> _TO DO_: Give back, unaltered, the lines from the one with "I need you to" to the end of the material, omitting pictures.
********
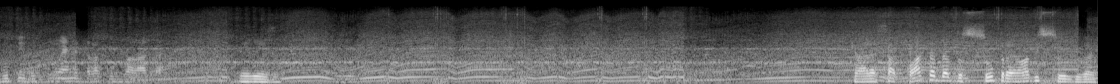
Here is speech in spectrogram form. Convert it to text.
Guti, você não erra aquela curva lá, tá? Beleza. Cara, essa quarta da do Supra é um absurdo, velho.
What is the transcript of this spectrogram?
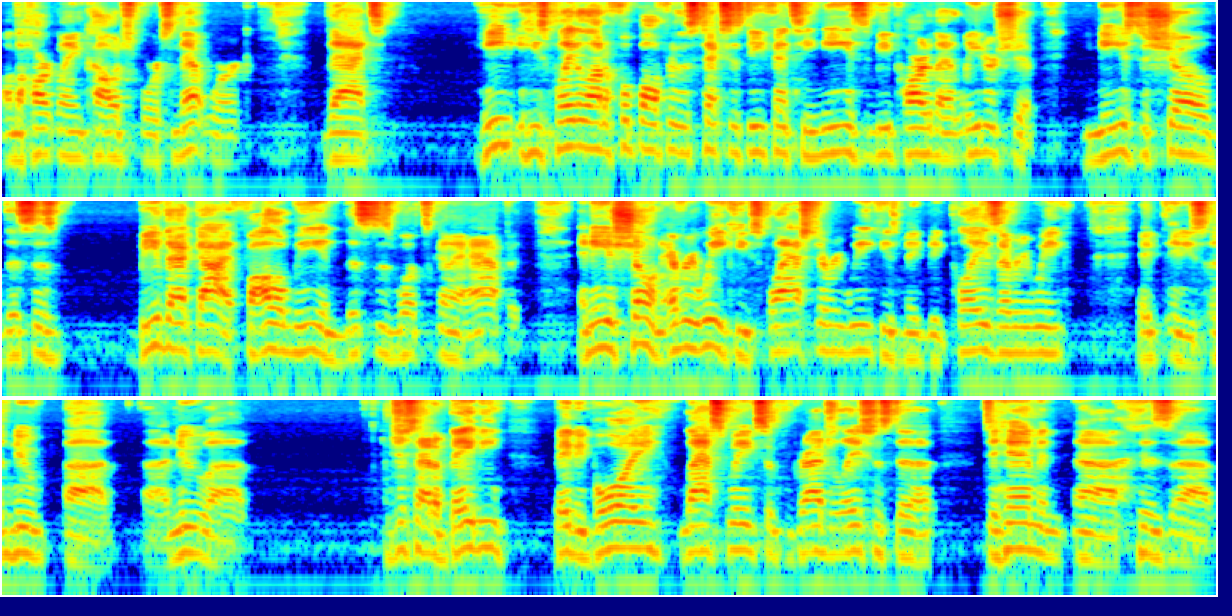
on the Heartland College Sports Network, that he, he's played a lot of football for this Texas defense. He needs to be part of that leadership. He needs to show this is be that guy. Follow me, and this is what's going to happen. And he has shown every week. He's flashed every week. He's made big plays every week. It, he's a new, uh, a new, uh, just had a baby, baby boy last week. So congratulations to to him and uh, his uh,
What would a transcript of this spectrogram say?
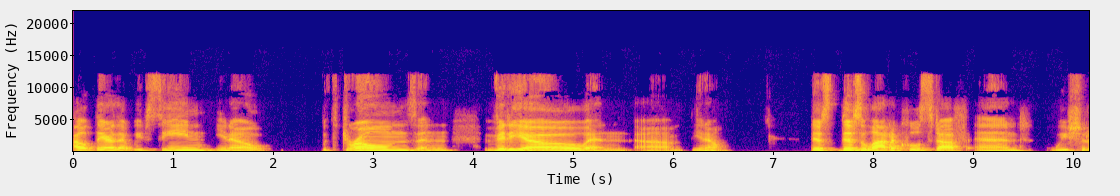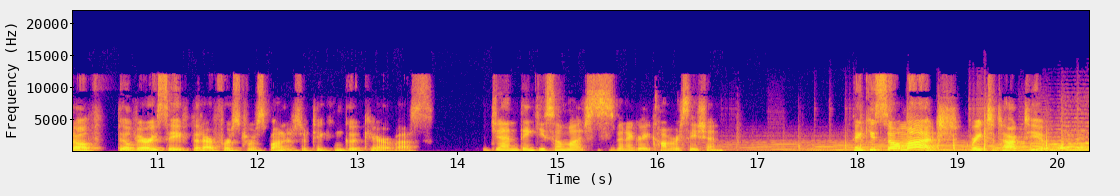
out there that we've seen you know with drones and video and um, you know there's there's a lot of cool stuff and we should all feel very safe that our first responders are taking good care of us. Jen thank you so much. This has been a great conversation Thank you so much. Great to talk to you.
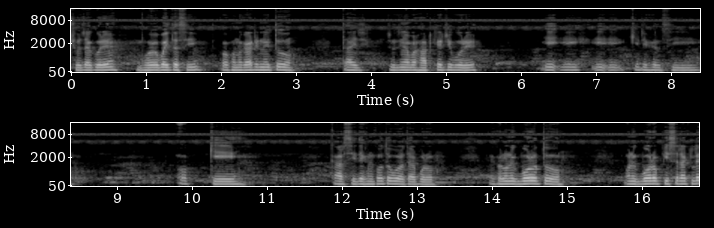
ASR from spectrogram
সোজা করে ভয়ও পাইতেছি। কখনো কাটি নাই তো। তাই যদি আবার হাট কেটে পড়ে এ এই কেটে ফেলছি। ওকে। কাটছি, দেখেন কত বড় তারপরও। এখন অনেক বড় তো। অনেক বড় পিস রাখলে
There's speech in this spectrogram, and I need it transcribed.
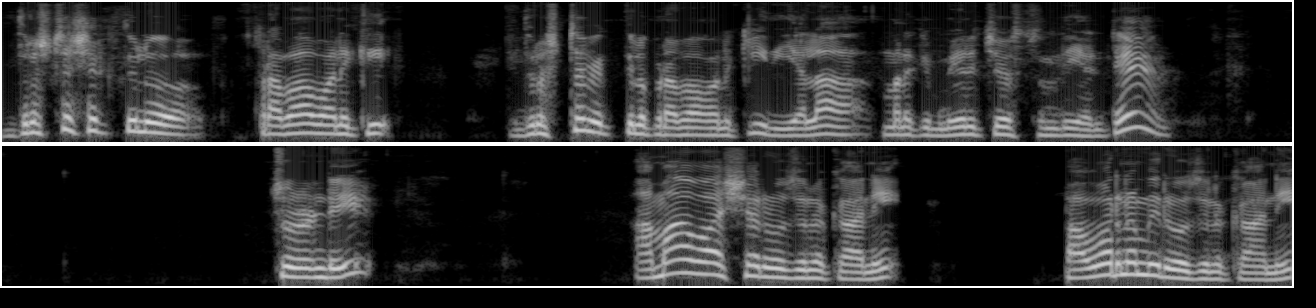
దృష్ట శక్తుల ప్రభావానికి దృష్ట వ్యక్తుల ప్రభావానికి ఇది ఎలా మనకి మేలు చేస్తుంది అంటే చూడండి. అమావాస్య రోజున కానీ పౌర్ణమి రోజున కానీ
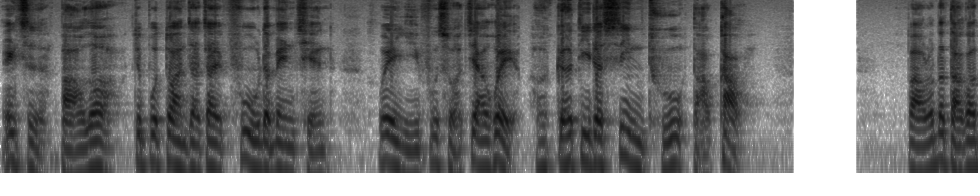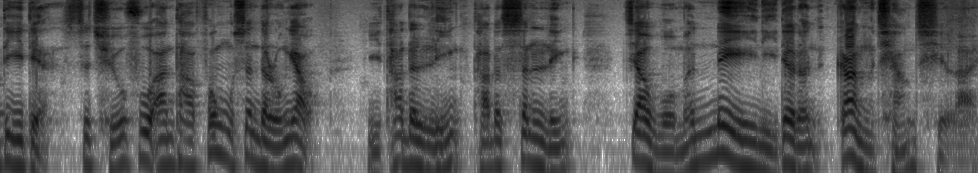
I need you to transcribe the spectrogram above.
因此，保罗就不断的在父的面前。为以弗所教会和各地的信徒祷告。保罗的祷告第一点是求父安他丰盛的荣耀，以他的灵、他的圣灵，叫我们内里的人刚强起来。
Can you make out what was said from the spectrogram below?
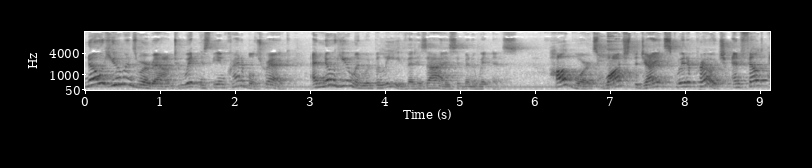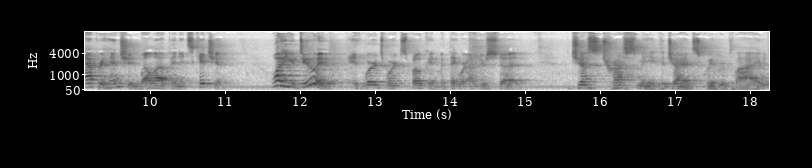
No humans were around to witness the incredible trek, and no human would believe that his eyes had been a witness. Hogwarts watched the giant squid approach and felt apprehension well up in its kitchen. What are you doing? Words weren't spoken, but they were understood. Just trust me, the giant squid replied,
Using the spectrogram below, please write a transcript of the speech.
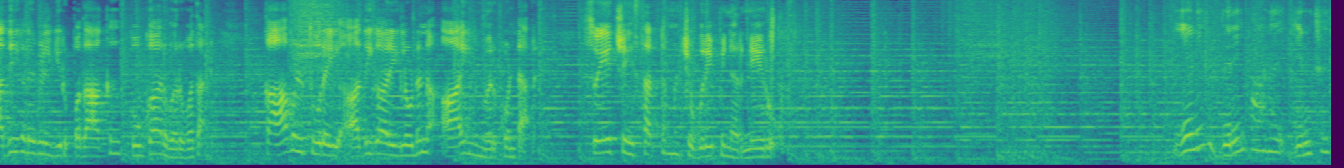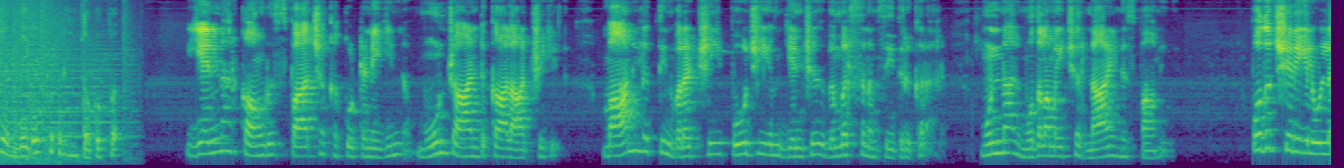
அதிகளவில் இருப்பதாக புகார் வருவதால் காவல்துறை அதிகாரிகளுடன் ஆய்வு மேற்கொண்டார். சுயேட்சை சட்டமன்ற உறுப்பினர் நேரு. இனி விரிவான இன்றைய நிகழ்வுகளின் தொகுப்பு. என்ஆர் காங்கிரஸ் பாஜக கூட்டணியின் மூன்று ஆண்டு கால ஆட்சியில் மாநிலத்தின் வளர்ச்சி பூஜ்ஜியம் என்று விமர்சனம் செய்திருக்கிறார் முன்னாள் முதலமைச்சர் நாராயணசாமி. புதுச்சேரியில் உள்ள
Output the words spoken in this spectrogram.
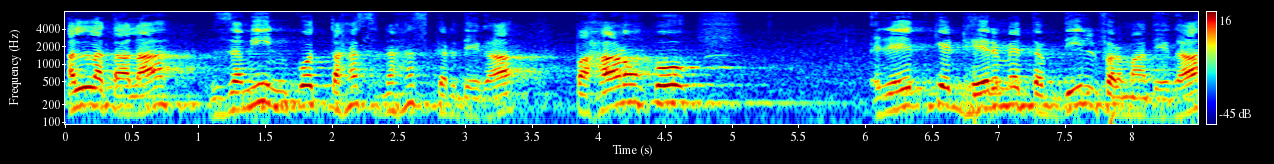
اللہ تعالیٰ زمین کو تہس نہس کر دے گا، پہاڑوں کو ریت کے ڈھیر میں تبدیل فرما دے گا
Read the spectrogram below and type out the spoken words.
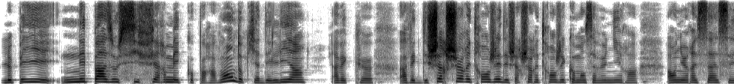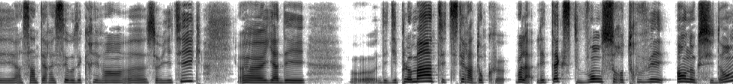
le pays n'est pas aussi fermé qu'auparavant, donc il y a des liens avec euh, avec des chercheurs étrangers. Des chercheurs étrangers commencent à venir euh, en URSS et à s'intéresser aux écrivains euh, soviétiques. Il y a des des diplomates, etc. Donc voilà, les textes vont se retrouver en Occident,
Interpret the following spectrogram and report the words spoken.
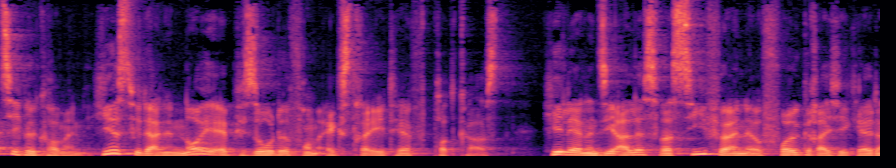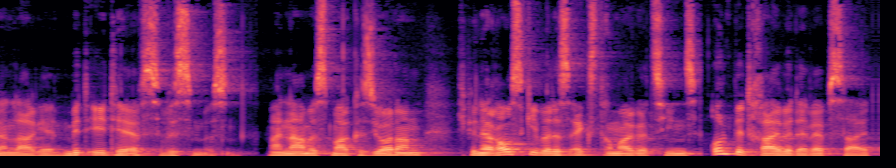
Herzlich willkommen. Hier ist wieder eine neue Episode vom Extra ETF Podcast. Hier lernen Sie alles, was Sie für eine erfolgreiche Geldanlage mit ETFs wissen müssen. Mein Name ist Markus Jordan, ich bin Herausgeber des Extra Magazins und Betreiber der Website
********
> _RESPONSE AREA_:
I need you to transcribe the spectrogram above.
因此，保罗就不断的在父的面前。为以弗所教会和各地的信徒祷告。保罗的祷告第一点是求父安他丰盛的荣耀，以他的灵、他的圣灵，叫我们内里的人刚强起来。
Can you make out what was said from the spectrogram below?
No humans were around to witness the incredible trek, and no human would believe that his eyes had been a witness. Hogwarts watched the giant squid approach and felt apprehension well up in its kitchen. What are you doing? Words weren't spoken, but they were understood. Just trust me, the giant squid replied,
Using the spectrogram below, please write a transcript of the speech.
அதிகளவில் இருப்பதாக புகார் வருவதால் காவல்துறை அதிகாரிகளுடன் ஆய்வு மேற்கொண்டார். சுயேட்சை சட்டமன்ற உறுப்பினர் நேரு. இனி விரிவான இன்றைய நிகழ்வுகளின் தொகுப்பு. என்ஆர் காங்கிரஸ் பாஜக கூட்டணியின் மூன்று ஆண்டு கால ஆட்சியில் மாநிலத்தின் வளர்ச்சி பூஜ்ஜியம் என்று விமர்சனம் செய்திருக்கிறார் முன்னாள் முதலமைச்சர் நாராயணசாமி. புதுச்சேரியில் உள்ள
Output the words spoken in this spectrogram.
اللہ تعالیٰ زمین کو تہس نہس کر دے گا، پہاڑوں کو ریت کے ڈھیر میں تبدیل فرما دے گا
Read the spectrogram below and type out the spoken words.
le pays n'est pas aussi fermé qu'auparavant, donc il y a des liens avec euh, avec des chercheurs étrangers. Des chercheurs étrangers commencent à venir euh, en URSS et à s'intéresser aux écrivains euh, soviétiques. Il y a des des diplomates, etc. Donc voilà, les textes vont se retrouver en Occident,
Interpret the following spectrogram and report the words spoken.
Herzlich willkommen. Hier ist wieder eine neue Episode vom Extra ETF Podcast. Hier lernen Sie alles, was Sie für eine erfolgreiche Geldanlage mit ETFs wissen müssen. Mein Name ist Markus Jordan, ich bin Herausgeber des Extra Magazins und Betreiber der Website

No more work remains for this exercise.